◆ Exercise details: Once the images are removed, repeat all of the entries exactly.

◆ Records provided:

◆ ◆ ◆ ◆

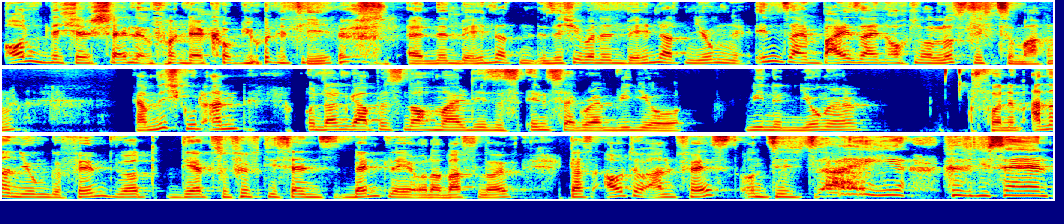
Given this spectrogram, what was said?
ordentliche Schelle von der Community, äh, einen Behinderten, sich über einen behinderten Jungen in seinem Beisein auch noch lustig zu machen. Kam nicht gut an. Und dann gab es nochmal dieses Instagram-Video, wie ein Junge von einem anderen Jungen gefilmt wird, der zu 50 Cents Bentley oder was läuft, das Auto anfasst und sich hey, hier, 50 Cent,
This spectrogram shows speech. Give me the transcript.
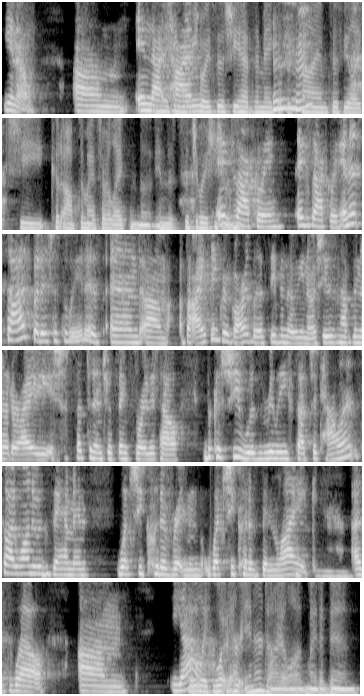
you know, um, in that time. The choices she had to make mm-hmm. at the mm-hmm. time to feel like she could optimize her life in the in the situation. exactly, exactly. And it's sad, but it's just the way it is. And um, but I think regardless, even though you know she doesn't have the notoriety, it's just such an interesting story to tell because she was really such a talent. So I want to examine what she could have written, what she could have been like, mm-hmm. as well. Um, yeah, or like what yeah. her inner dialogue might have been.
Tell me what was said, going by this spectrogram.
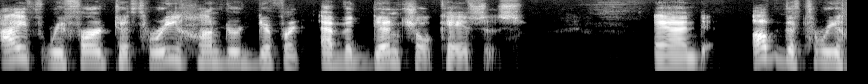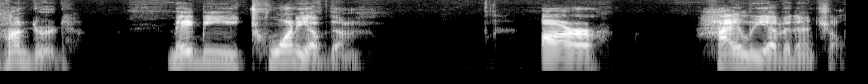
i've referred to 300 different evidential cases and of the 300 maybe 20 of them are highly evidential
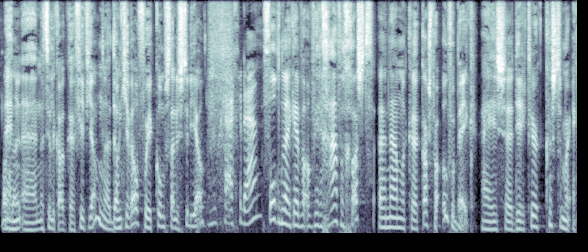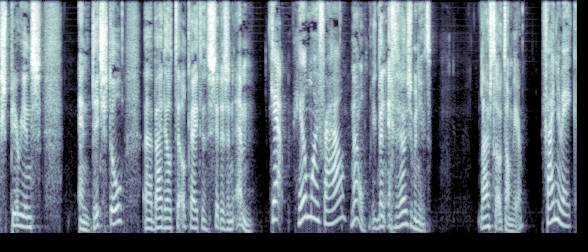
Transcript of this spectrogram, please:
Was En eh, natuurlijk ook eh, Vivian. eh, dankjewel voor je komst aan de studio. Graag gedaan. Volgende week hebben we ook weer een gave gast, eh, namelijk Casper Overbeek. Hij is eh, directeur Customer Experience en Digital eh, bij de hotelketen Citizen M. Ja, heel mooi verhaal. Nou, ik ben echt reuze benieuwd. Luister ook dan weer. Fijne week.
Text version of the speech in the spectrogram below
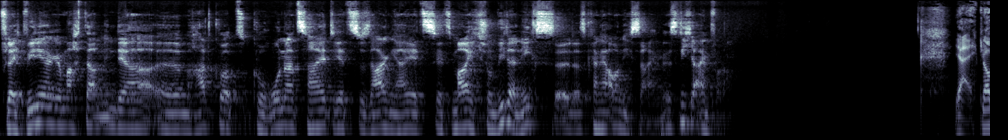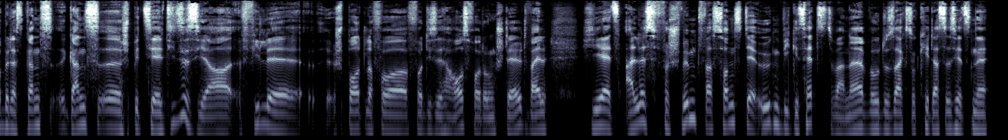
vielleicht weniger gemacht haben in der äh, Hardcore-Corona-Zeit, jetzt zu sagen, ja, jetzt, jetzt mache ich schon wieder nichts. Äh, das kann ja auch nicht sein. Das ist nicht einfach. Ja, ich glaube, dass ganz, ganz äh, speziell dieses Jahr viele Sportler vor, vor diese Herausforderung stellt, weil hier jetzt alles verschwimmt, was sonst ja irgendwie gesetzt war, ne? wo du sagst, okay, das ist jetzt eine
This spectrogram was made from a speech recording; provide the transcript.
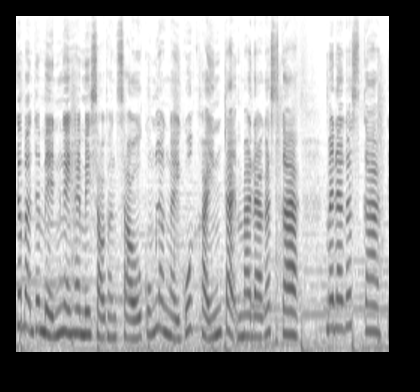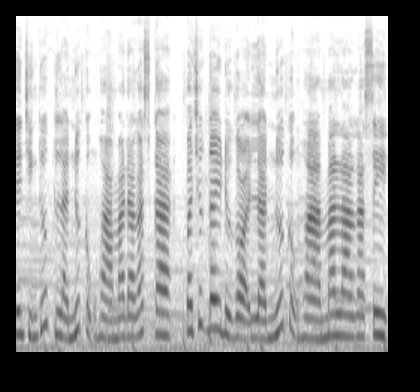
Các bạn thân mến, ngày 26 tháng 6 cũng là ngày quốc khánh tại Madagascar. Madagascar tên chính thức là nước Cộng hòa Madagascar và trước đây được gọi là nước Cộng hòa Malagasy,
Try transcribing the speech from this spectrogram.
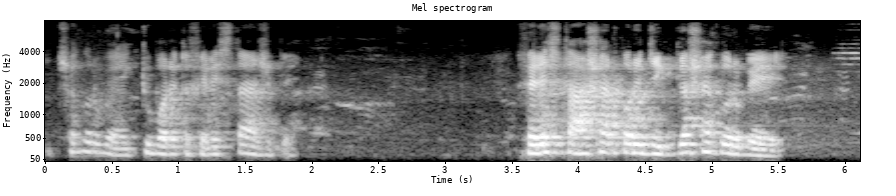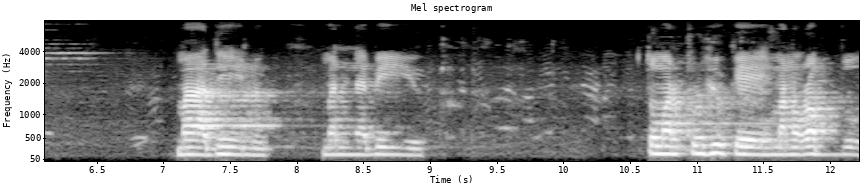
ইচ্ছা করবে? একটু পরে তো ফেরিস্তা আসবে। ফেরিস্তা আসার পরে জিজ্ঞাসা করবে, মা দিন, মান নাবিয়ুক? তোমার প্রভুকে মানে রব্বু,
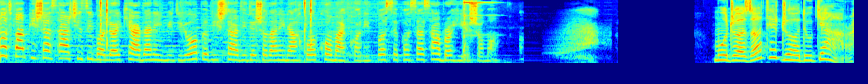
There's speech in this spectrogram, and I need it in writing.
لطفا پیش از هر چیزی با لایک کردن این ویدیو به بیشتر دیده شدن این اخبار کمک کنید. با سپاس از همراهی شما. مجازات جادوگر.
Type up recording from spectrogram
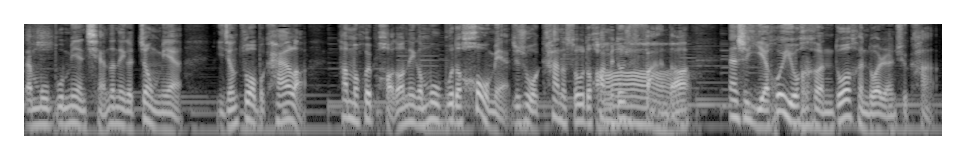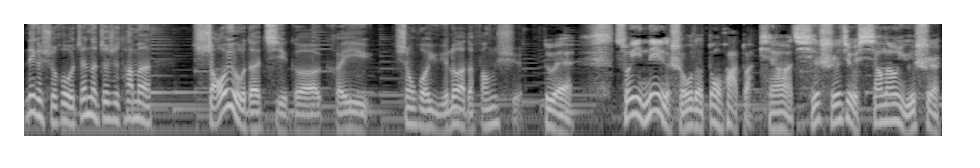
在幕布面前的那个正面已经坐不开了，他们会跑到那个幕布的后面，就是我看的所有的画面都是反的，哦但是也会有很多很多人去看。那个时候真的这是他们少有的几个可以生活娱乐的方式。对，所以那个时候的动画短片啊，其实就相当于是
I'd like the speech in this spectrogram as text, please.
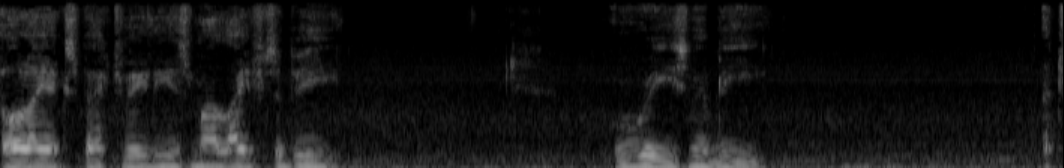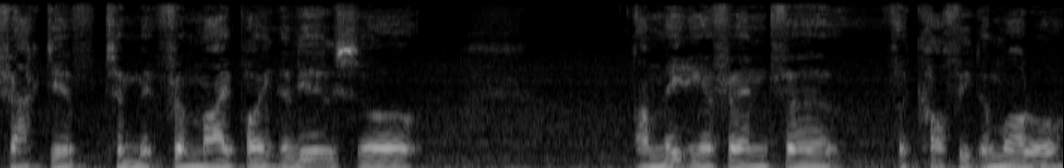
All I expect really is my life to be reasonably attractive to me from my point of view. So I'm meeting a friend for for coffee tomorrow,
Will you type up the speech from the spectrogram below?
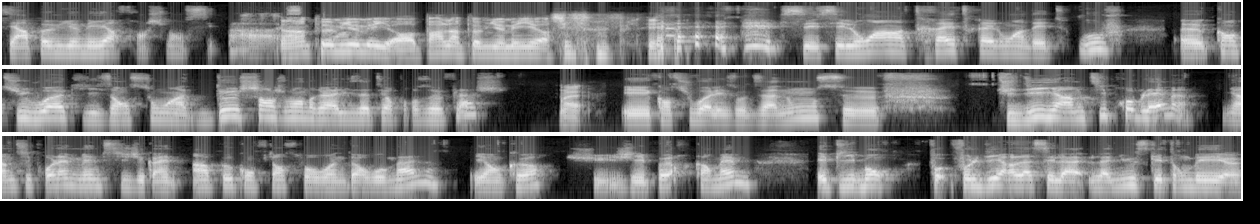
C'est un peu mieux meilleur, franchement, c'est pas. C'est un peu mieux meilleur. Oh, parle un peu mieux meilleur, s'il te plaît. c'est loin, très très loin d'être ouf. Euh, quand tu vois qu'ils en sont à deux changements de réalisateur pour The Flash, et quand tu vois les autres annonces, euh, tu dis il y a un petit problème. Il y a un petit problème, même si j'ai quand même un peu confiance pour Wonder Woman. Et encore, j'ai peur quand même. Et puis bon, faut, faut le dire, là c'est la, la, news qui est tombée euh,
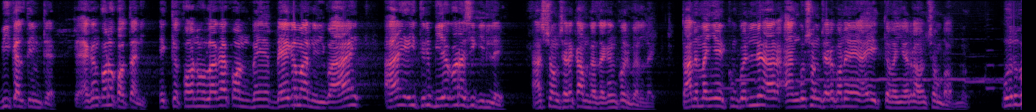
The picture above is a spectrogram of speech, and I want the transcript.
বিকাল তিনটে এখন কোনো কথা নেই। একে কোন লাগা কোন বেগে মানি ভাই। আয় এই তিরে বিয়ে করা শিখিলে। আর সংসারে কাম কাজ এখন করবার লাই তাহলে মাইয়ে এরকম করলে, আর আঙ্গু সংসারে কোনো এই মাইয়ার রাউন সম্ভব না। করব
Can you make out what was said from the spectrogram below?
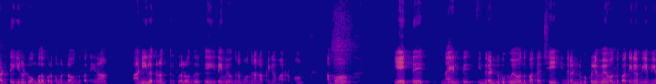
அடுத்து யூனிட் ஒன்பதை பொறுத்த மட்டும் வந்து பார்த்தீங்கன்னா அணி இலக்கணம் திருக்குறள் வந்து இருக்குது இதையுமே வந்து நம்ம வந்து நல்லா படிக்கிற மாதிரி இருக்கும். அப்போ எயித்து நைன்த்து இந்த ரெண்டு புக்குமே வந்து பார்த்தாச்சு. இந்த ரெண்டு புக்குலையுமே வந்து பார்த்தீங்கன்னா மிக மிக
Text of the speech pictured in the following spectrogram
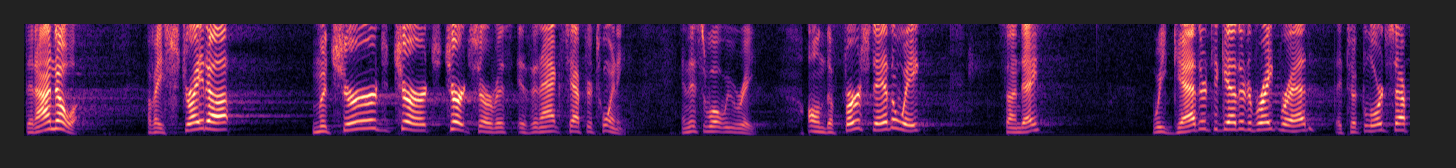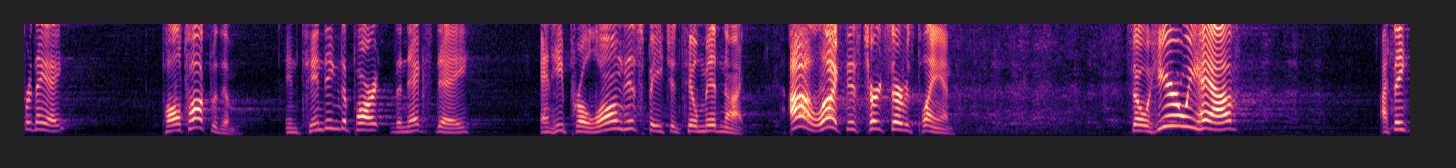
that I know of, of a straight up, matured church church service is in Acts chapter 20. And this is what we read. On the first day of the week, Sunday, we gathered together to break bread. They took the Lord's Supper and they ate. Paul talked with them, intending to part the next day, and he prolonged his speech until midnight. I like this church service plan. so here we have, I think,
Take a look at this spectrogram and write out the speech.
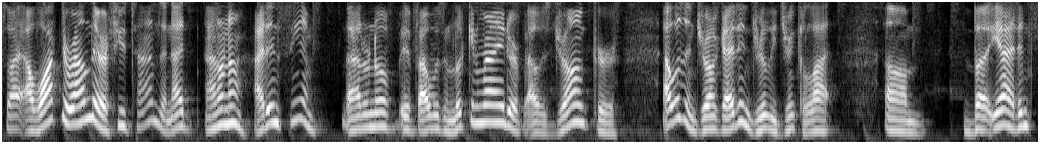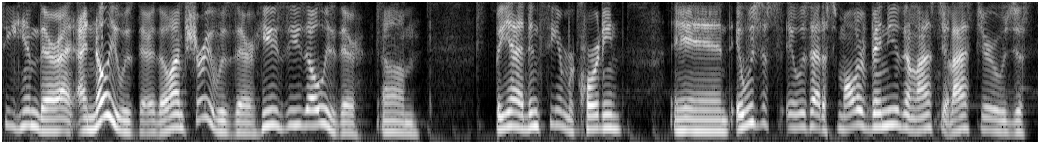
So I, I, walked around there a few times, and I I don't know, I didn't see him. I don't know if, if I wasn't looking right or if I was drunk or I wasn't drunk. I didn't really drink a lot, um, but yeah, I didn't see him there. I, I, know he was there though. I'm sure he was there. He's he's always there. Um, but yeah, I didn't see him recording, and it was just it was at a smaller venue than last year. Last year it was just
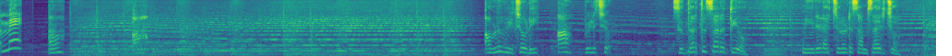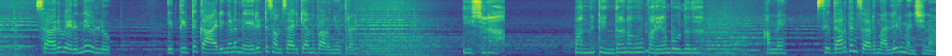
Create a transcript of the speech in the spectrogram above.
അമ്മേ. അവൾ വിളിച്ചോടി. ആ വിളിച്ചു. സിദ്ധാർത്ഥ സാർ എത്തിയോ? നീരയുടെ അച്ഛനോട്ട് സംസാരിച്ചോ? സാറ് വരുന്നേ ഉള്ളൂ. എത്തിയിട്ട് കാര്യങ്ങൾ നേരിട്ട് സംസാരിക്കാന്ന് പറഞ്ഞു ഇത്ര. ഈശ്വര വന്നിട്ട് എന്താണാവോ പറയാൻ പോകുന്നത്? അമ്മേ സിദ്ധാർത്ഥൻ സാറ് നല്ലൊരു മനുഷ്യനാ.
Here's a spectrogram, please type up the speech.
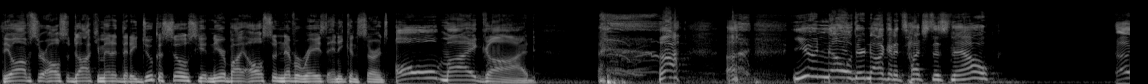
The officer also documented that a Duke associate nearby also never raised any concerns. Oh my God. You know they're not going to touch this now. Uh,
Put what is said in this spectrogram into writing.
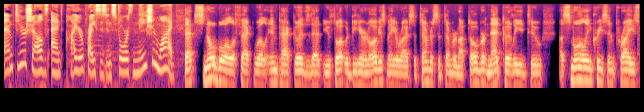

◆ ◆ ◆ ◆

◆ Answer box:
Given this spectrogram, what was said?
ordentliche Schelle von der Community, äh, einen Behinderten, sich über einen behinderten Jungen in seinem Beisein auch noch lustig zu machen. Kam nicht gut an. Und dann gab es nochmal dieses Instagram-Video, wie ein Junge von einem anderen Jungen gefilmt wird, der zu 50 Cents Bentley oder was läuft, das Auto anfasst und sich hey, hier, 50 Cent,
This spectrogram shows speech. Give me the transcript.
you know, um, in that time. The choices she had to make mm-hmm. at the mm-hmm. time to feel like she could optimize her life in the in the situation. exactly, exactly. And it's sad, but it's just the way it is. And um, but I think regardless, even though you know she doesn't have the notoriety, it's just such an interesting story to tell because she was really such a talent. So I want to examine what she could have written, what she could have been like, mm-hmm. as well. Um, yeah, or like what yeah. her inner dialogue might have been.
Tell me what was said, going by this spectrogram.
i've referred to 300 different evidential cases and of the 300 maybe 20 of them are highly evidential
Transcript of this spectrogram, please:
Was En eh, natuurlijk ook eh, Vivian. eh, dankjewel voor je komst aan de studio. Graag gedaan. Volgende week hebben we ook weer een gave gast, eh, namelijk Casper Overbeek. Hij is eh, directeur Customer Experience en Digital eh, bij de hotelketen Citizen M. Ja, heel mooi verhaal. Nou, ik ben echt reuze benieuwd. Luister ook dan weer. Fijne week.
Text version of the speech in the spectrogram below
vielleicht weniger gemacht haben in der äh, Hardcore-Corona-Zeit, jetzt zu sagen, ja, jetzt, jetzt mache ich schon wieder nichts. Äh, das kann ja auch nicht sein. Das ist nicht einfach. Ja, ich glaube, dass ganz, ganz äh, speziell dieses Jahr viele Sportler vor, vor diese Herausforderung stellt, weil hier jetzt alles verschwimmt, was sonst ja irgendwie gesetzt war, ne? wo du sagst, okay, das ist jetzt eine
This spectrogram was made from a speech recording; provide the transcript.
Các bạn thân mến, ngày 26 tháng 6 cũng là ngày quốc khánh tại Madagascar. Madagascar tên chính thức là nước Cộng hòa Madagascar và trước đây được gọi là nước Cộng hòa Malagasy,
Try transcribing the speech from this spectrogram.
ইচ্ছা করবে? একটু পরে তো ফেরিস্তা আসবে। ফেরিস্তা আসার পরে জিজ্ঞাসা করবে, মা দিন, মান নাবিয়ুক? তোমার প্রভুকে মানে রব্বু,
There's speech in this spectrogram, and I need it in writing.
لطفا پیش از هر چیزی با لایک کردن این ویدیو به بیشتر دیده شدن این اخبار کمک کنید. با سپاس از همراهی شما. مجازات جادوگر.
Type up recording from spectrogram
在幕布面前的那个正面已经坐不开了，他们会跑到那个幕布的后面，就是我看的所有的画面都是反的，哦但是也会有很多很多人去看。那个时候真的这是他们少有的几个可以生活娱乐的方式。对，所以那个时候的动画短片啊，其实就相当于是
I'd like the speech in this spectrogram as text, please.
All I expect really is my life to be reasonably attractive to me from my point of view. So I'm meeting a friend for for coffee tomorrow,
Will you type up the speech from the spectrogram below?
C'est un peu mieux meilleur, franchement, c'est pas. C'est un peu mieux meilleur. Oh, parle un peu mieux meilleur, s'il te plaît. c'est loin, très très loin d'être ouf. Euh, quand tu vois qu'ils en sont à deux changements de réalisateur pour The Flash, et quand tu vois les autres annonces, euh, tu dis il y a un petit problème. Il y a un petit problème, même si j'ai quand même un peu confiance pour Wonder Woman. Et encore, j'ai peur quand même. Et puis bon, faut, faut le dire, là c'est la, la, news qui est tombée euh,
The picture above is a spectrogram of speech, and I want the transcript.
বিকাল তিনটে এখন কোনো কথা নেই। একে কোন লাগা কোন বেগে মানি ভাই। আয় এই তিরে বিয়ে করা শিখিলে। আর সংসারে কাম কাজ এখন করবার লাই তাহলে মাইয়ে এরকম করলে, আর আঙ্গু সংসারে কোনো এই মাইয়ার রাউন সম্ভব না। করব
Can you make out what was said from the spectrogram below?
அடுத்து யூனிட் ஒன்பதை பொறுத்த மட்டும் வந்து பார்த்தீங்கன்னா அணி இலக்கணம் திருக்குறள் வந்து இருக்குது இதையுமே வந்து நம்ம வந்து நல்லா படிக்கிற மாதிரி இருக்கும். அப்போ எயித்து நைன்த்து இந்த ரெண்டு புக்குமே வந்து பார்த்தாச்சு. இந்த ரெண்டு புக்குலையுமே வந்து பார்த்தீங்கன்னா மிக மிக
Text of the speech pictured in the following spectrogram
that I know of, of a straight up, matured church church service is in Acts chapter 20. And this is what we read. On the first day of the week, Sunday, we gathered together to break bread. They took the Lord's Supper and they ate. Paul talked with them, intending to part the next day, and he prolonged his speech until midnight. I like this church service plan. so here we have, I think,
Take a look at this spectrogram and write out the speech.
So I, I, walked around there a few times, and I I don't know, I didn't see him. I don't know if, if I wasn't looking right or if I was drunk or I wasn't drunk. I didn't really drink a lot, um, but yeah, I didn't see him there. I, I, know he was there though. I'm sure he was there. He's he's always there. Um, but yeah, I didn't see him recording, and it was just it was at a smaller venue than last year. Last year it was just
Create a transcript of the speech in the spectrogram above.
അമ്മേ. അവൾ വിളിച്ചോടി. ആ വിളിച്ചു. സിദ്ധാർത്ഥ സാർ എത്തിയോ? നീരയുടെ അച്ഛനോട്ട് സംസാരിച്ചോ? സാറ് വരുന്നേ ഉള്ളൂ. എത്തിയിട്ട് കാര്യങ്ങൾ നേരിട്ട് സംസാരിക്കാന്ന് പറഞ്ഞു ഇത്ര. ഈശ്വര വന്നിട്ട് എന്താണാവോ പറയാൻ പോകുന്നത്? അമ്മേ സിദ്ധാർത്ഥൻ സാറ് നല്ലൊരു മനുഷ്യനാ.
Here's a spectrogram, please type up the speech.
The officer also documented that a Duke associate nearby also never raised any concerns. Oh my God. You know they're not going to touch this now. Uh,
Put what is said in this spectrogram into writing.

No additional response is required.